↓
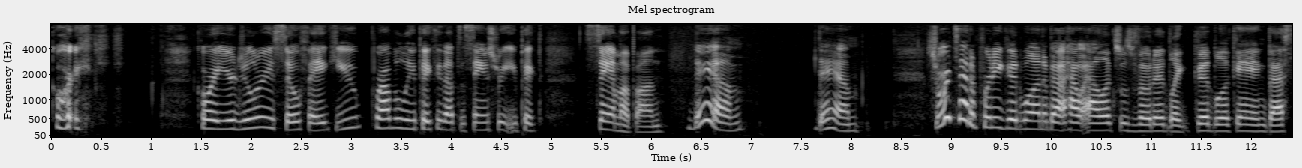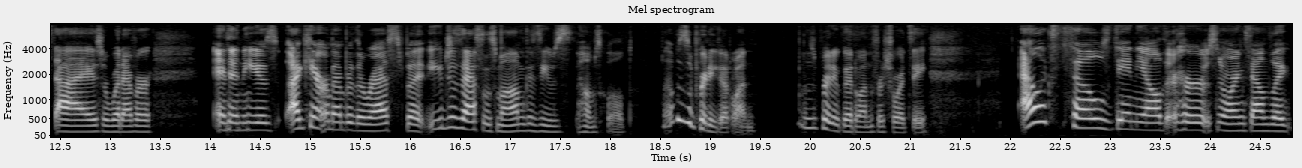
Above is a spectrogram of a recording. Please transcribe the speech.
"Kory, Kory, your jewelry is so fake. You probably picked it up the same street you picked Sam up on. Damn. Damn. Schwartz had a pretty good one about how Alex was voted like good looking, best eyes, or whatever. And then he is, I can't remember the rest, but you could just ask his mom because he was homeschooled. That was a pretty good one. It was a pretty good one for Schwartzy. Alex tells Danielle that her snoring sounds like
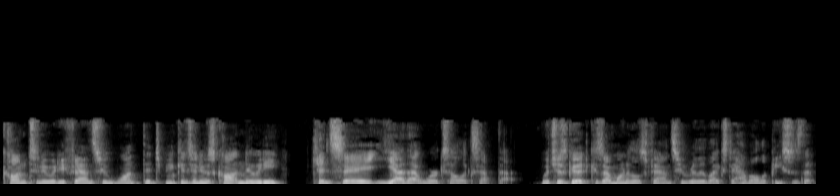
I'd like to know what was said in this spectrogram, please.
continuity fans who want it to be continuous continuity can say, yeah, that works. I'll accept that, which is good because I'm one of those fans who really likes to have all the pieces that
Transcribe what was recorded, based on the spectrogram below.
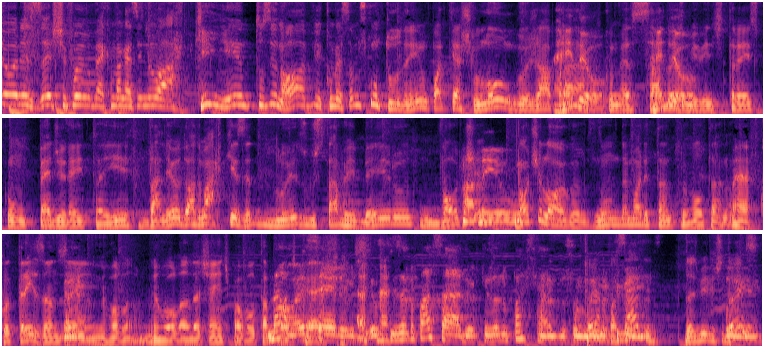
Senhores. Este foi o Mac Magazine no ar 509. Começamos com tudo, hein? Um podcast longo já pra Rendeu. começar Rendeu. 2023 com o pé direito aí. Valeu, Eduardo Marques, Luiz Gustavo Ribeiro. Volte, Valeu. volte logo. Não demore tanto pra voltar, não. É, ficou três anos É. aí enrolando, enrolando a gente pra voltar pro Não, podcast. é sério, eu, eu fiz ano passado, eu fiz ano passado. Foi ano passado? Mês. 2022? Foi.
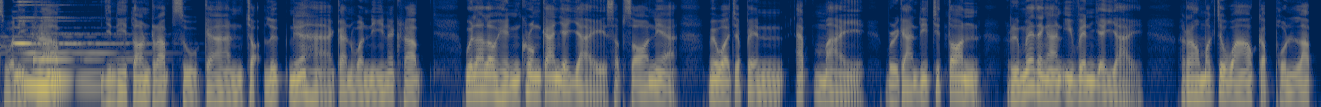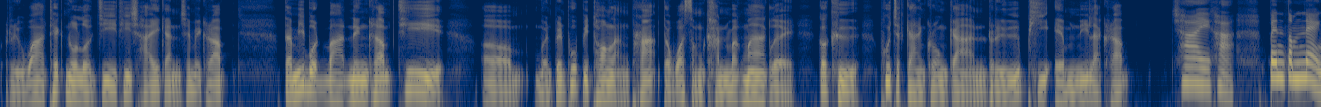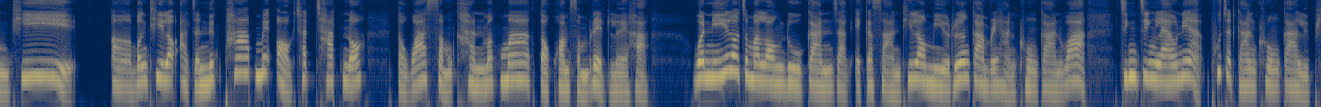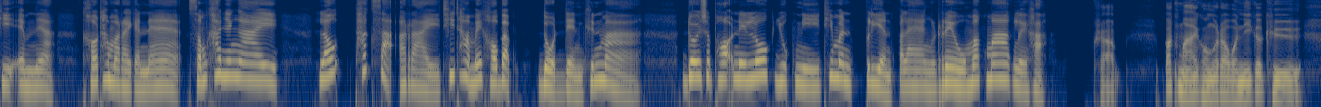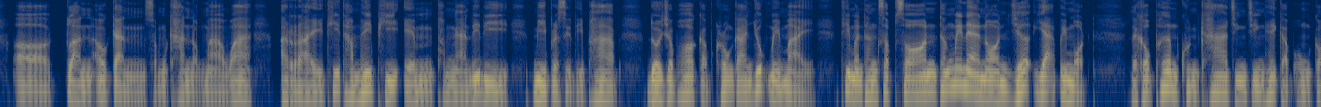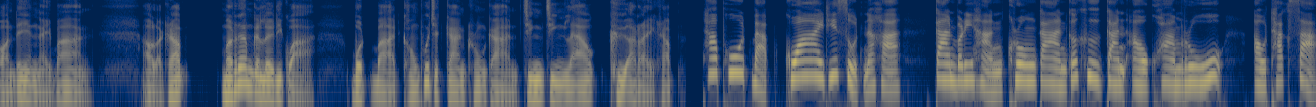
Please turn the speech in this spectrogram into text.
สวัสดีครับ ยินดีต้อนรับสู่การเจาะลึกเนื้อหากันวันนี้นะครับ เวลาเราเห็นโครงการใหญ่ ๆ ซับซ้อนเนี่ยไม่ว่าจะเป็นแอปใหม่ บริการดิจิตอลหรือแม้แต่งานอีเวนต์ใหญ่ ๆ เรามักจะว้าวกับผลลัพธ์ หรือว่าเทคโนโลยีที่ใช้กันใช่ไหมครับ แต่มีบทบาทหนึ่งครับที่เเหมือนเป็นผู้ปิดทองหลังพระ แต่ว่าสำคัญมาก ๆ เลย ก็คือผู้จัดการโครงการหรือ PM นี่แหละครับ ใช่ค่ะ เป็นตำแหน่งที่เอ่อบางทีเราอาจจะนึกภาพไม่ออกชัดๆ เนาะแต่ว่าสำคัญมากๆ ต่อความสำเร็จเลยค่ะ วันนี้เราจะมาลองดูกันจากเอกสารที่เรามีเรื่องการบริหารโครงการว่า จริง ๆ แล้วเนี่ยผู้จัดการโครงการหรือ PM เนี่ยเขาทำอะไรกันแน่สำคัญยังไง แล้วทักษะอะไรที่ทำให้เขาแบบโดดเด่นขึ้นมา โดยเฉพาะในโลกยุคนี้ที่มันเปลี่ยนแปลงเร็วมากๆเลยค่ะ ครับ ปักหมายของเราวันนี้ก็คือออกลั่นเอากันสำคัญออกมาว่า อะไรที่ทำให้ PM ทำงานได้ดี มีประสิทธิภาพ โดยเฉพาะกับโครงการยุคใหม่ๆ ที่มันทั้งซับซ้อนทั้งไม่แน่นอนเยอะแยะไปหมด และเขาเพิ่มคุณค่าจริง ๆ ให้กับองค์กรได้ยังไงบ้าง เอาล่ะครับ มาเริ่มกันเลยดีกว่า บทบาทของผู้จัดการโครงการจริง ๆ แล้วคืออะไรครับ ถ้าพูดแบบกว้ายที่สุดนะคะ การบริหารโครงการก็คือการเอาความรู้ เอาทักษะ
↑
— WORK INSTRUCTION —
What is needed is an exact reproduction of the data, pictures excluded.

— SOLUTION TO THE EXERCISE —
Above is a spectrogram of a recording. Please transcribe the speech.
"Kory, Kory, your jewelry is so fake. You probably picked it up the same street you picked Sam up on. Damn. Damn. Schwartz had a pretty good one about how Alex was voted like good looking, best eyes, or whatever. And then he is, I can't remember the rest, but you could just ask his mom because he was homeschooled. That was a pretty good one. It was a pretty good one for Schwartzy. Alex tells Danielle that her snoring sounds like
I'd like to know what was said in this spectrogram, please.
continuity fans who want it to be continuous continuity can say, yeah, that works. I'll accept that, which is good because I'm one of those fans who really likes to have all the pieces that
Transcribe what was recorded, based on the spectrogram below.
Senhores. Este foi o Mac Magazine no ar 509. Começamos com tudo, hein? Um podcast longo já pra Rendeu. começar Rendeu. 2023 com o pé direito aí. Valeu, Eduardo Marques, Luiz Gustavo Ribeiro. Volte, Valeu. volte logo. Não demore tanto pra voltar, não. É, ficou três anos É. aí enrolando, enrolando a gente pra voltar pro Não, podcast. é sério, eu, eu fiz ano passado, eu fiz ano passado. Foi ano passado? Mês. 2022? Foi.
Please turn the speech in this spectrogram into text.
สวัสดีครับ ยินดีต้อนรับสู่การเจาะลึกเนื้อหากันวันนี้นะครับ เวลาเราเห็นโครงการใหญ่ ๆ ซับซ้อนเนี่ยไม่ว่าจะเป็นแอปใหม่ บริการดิจิตอลหรือแม้แต่งานอีเวนต์ใหญ่ ๆ เรามักจะว้าวกับผลลัพธ์ หรือว่าเทคโนโลยีที่ใช้กันใช่ไหมครับ แต่มีบทบาทหนึ่งครับที่เเหมือนเป็นผู้ปิดทองหลังพระ แต่ว่าสำคัญมาก ๆ เลย ก็คือผู้จัดการโครงการหรือ PM นี่แหละครับ ใช่ค่ะ เป็นตำแหน่งที่เอ่อบางทีเราอาจจะนึกภาพไม่ออกชัดๆ เนาะแต่ว่าสำคัญมากๆ ต่อความสำเร็จเลยค่ะ วันนี้เราจะมาลองดูกันจากเอกสารที่เรามีเรื่องการบริหารโครงการว่า จริง ๆ แล้วเนี่ยผู้จัดการโครงการหรือ PM เนี่ยเขาทำอะไรกันแน่สำคัญยังไง แล้วทักษะอะไรที่ทำให้เขาแบบโดดเด่นขึ้นมา โดยเฉพาะในโลกยุคนี้ที่มันเปลี่ยนแปลงเร็วมากๆเลยค่ะ ครับ ปักหมายของเราวันนี้ก็คือออกลั่นเอากันสำคัญออกมาว่า อะไรที่ทำให้ PM ทำงานได้ดี มีประสิทธิภาพ โดยเฉพาะกับโครงการยุคใหม่ๆ ที่มันทั้งซับซ้อนทั้งไม่แน่นอนเยอะแยะไปหมด และเขาเพิ่มคุณค่าจริง ๆ ให้กับองค์กรได้ยังไงบ้าง เอาล่ะครับ มาเริ่มกันเลยดีกว่า บทบาทของผู้จัดการโครงการจริง ๆ แล้วคืออะไรครับ ถ้าพูดแบบกว้ายที่สุดนะคะ การบริหารโครงการก็คือการเอาความรู้ เอาทักษะ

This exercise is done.